Even if it gets approval for a new route, TransCanada may still not even build the pipeline.
The company expects to spend $8 billion on the project, which would take nearly three years to build. The firm has already spent $3 billion on steel piping, land rights and lobbying. Pipelines make transporting crude cheaper, a critical revenue driver at a time of persistently low oil prices. But the oil industry doesn’t necessarily want Keystone XL anymore.
Canadian tar sands oil ― a prime target for activists and a frequently-struck bruise on Canadian Prime Minister Justin Trudeau’s environmental record ― could face new regulatory pressure in coming decades as climate change worsens, making the fuel a risky bet. That made moving crude out of Canada by rail a more attractive option, because train shipments don’t usually require long-term commitments.
Moreover, other pipeline projects moved ahead in the years Keystone XL languished and briefly died. Enbridge Inc. expects to finish an extension of its existing pipeline from Alberta to Superior, Wisconsin, by 2019, while Kinder Morgan Inc. plans to expand its Trans Mountain Pipeline from Alberta to the coast of British Columbia by 2020, according to The Wall Street Journal.
Former President Barack Obama rejected the Keystone XL pipeline in 2015 after a seven-year fight. During those years, environmentalists transformed the project into a rallying cry for land rights activists, water conservationists and climate scientists who warned that the particularly dirty tar sands oil that would be carried through the pipeline would exacerbate global warming.
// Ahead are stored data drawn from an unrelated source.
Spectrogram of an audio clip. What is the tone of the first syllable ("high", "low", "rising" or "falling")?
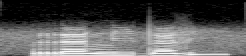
high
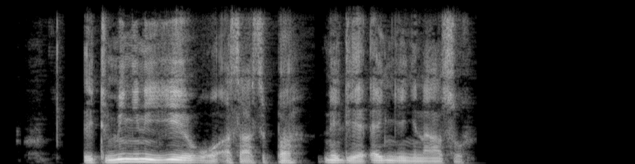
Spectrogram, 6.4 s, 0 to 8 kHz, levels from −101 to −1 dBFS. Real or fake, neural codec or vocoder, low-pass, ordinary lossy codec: real; none; 7.2 kHz; Opus, 64 kbps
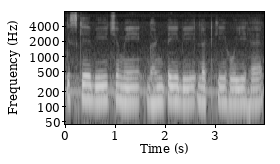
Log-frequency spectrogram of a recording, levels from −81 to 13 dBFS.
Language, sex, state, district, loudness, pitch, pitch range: Hindi, male, Haryana, Jhajjar, -13 LUFS, 125 Hz, 120-130 Hz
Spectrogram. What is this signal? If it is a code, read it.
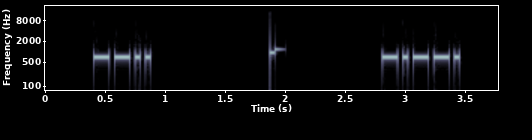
Morse code, heard as a keyed tone, about 28 wpm, 700 Hz. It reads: Z <KN>
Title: Single Character (Letter:Number:Punctuation:Prosign) Alt 28wpm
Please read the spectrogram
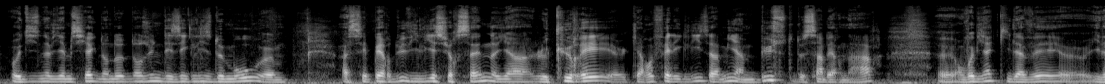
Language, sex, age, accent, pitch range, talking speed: French, male, 60-79, French, 110-145 Hz, 190 wpm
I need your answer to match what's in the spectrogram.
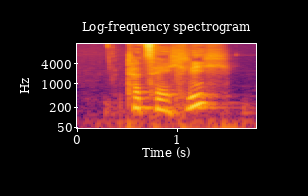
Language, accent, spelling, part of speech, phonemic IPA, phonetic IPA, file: German, Austria, tatsächlich, adjective / adverb / interjection, /taːtˈzɛçlɪç/, [ˈtaːd͡zɛçlɪç], De-at-tatsächlich.ogg
- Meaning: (adjective) actual, real, factual; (adverb) actually, really, indeed; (interjection) really?, indeed?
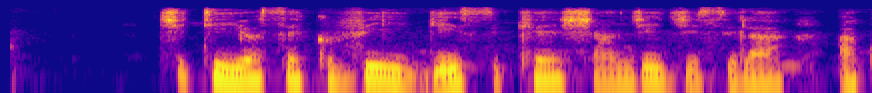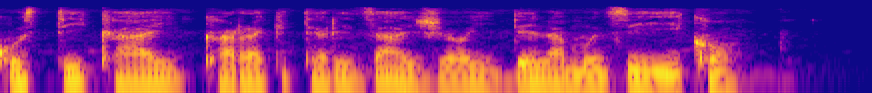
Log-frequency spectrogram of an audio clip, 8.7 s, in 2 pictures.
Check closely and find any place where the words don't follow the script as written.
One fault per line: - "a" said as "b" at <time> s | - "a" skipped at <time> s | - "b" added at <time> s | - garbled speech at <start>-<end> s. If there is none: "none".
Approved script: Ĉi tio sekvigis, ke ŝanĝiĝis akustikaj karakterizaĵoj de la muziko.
- "la" added at 3.7 s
The proposed 1,179-mile pipeline would carry tar sands oil from Alberta, Canada, to Nebraska, where it would connect with the existing Keystone pipeline and transport the product to refineries in Texas. Tar sands, also known as oil sands in Canada, are a noxious mix of sand, clay and bitumen, a thick, viscous oil. Keystone XL would carry 830,000 barrels in the U.S. per day, producing climate-changing emissions equivalent to putting 5.6 million new cars on the road, according to estimates by the environmental nonprofit Friends of the Earth.
The pipeline route traverses Nebraska’s Sandhills, an area of ancient prairies and sand dunes. It goes through the Ogallala Aquifer, the largest aquifer in North America, at times going underwater. The rock formation, spongey with gravel, silt, sand, and clay, formed 10 million years ago and replenishes very slowly from surface rivers and streams. The water level is close to the surface in Nebraska, making it especially vulnerable to a spill.
In a 2011 analysis, University of Nebraska professor Dr. John Stansbury found that TransCanada “made significant flawed and inappropriate assumptions about the frequency and severity of expected spills from its pipelines.” He estimated there would be at least two major spills per year, some potentially releasing as much as 180,000 barrels.
Water protection became a key theme in the fight against pipelines last year, when Native American activists in the Standing Rock Sioux Reservation battled for months to stop Dakota Access from cutting through a body of water held sacred by the tribe. Thousands descended on Washington, D.C., in March in a show of solidarity with the legions gathered at Standing Rock. Keystone XL, which has served as a symbolic rallying point for environmentalists since 2010, could build on that momentum.
“This decision mistakenly brushes aside the legitimate and serious concerns raised by Nebraska landowners and indigenous people that the Keystone XL pipeline would threaten their water and climate,” Anthony Swift, Canada project director at the Natural Resources Defense Council, said in a statement. “Only a couple days ago, we got yet another grim confirmation — oozing across the land in South Dakota — that pipelines leak. There’s no safe route for Keystone XL, and we will continue fighting with every tool, in every venue and with every partner, to make sure it’s never built.”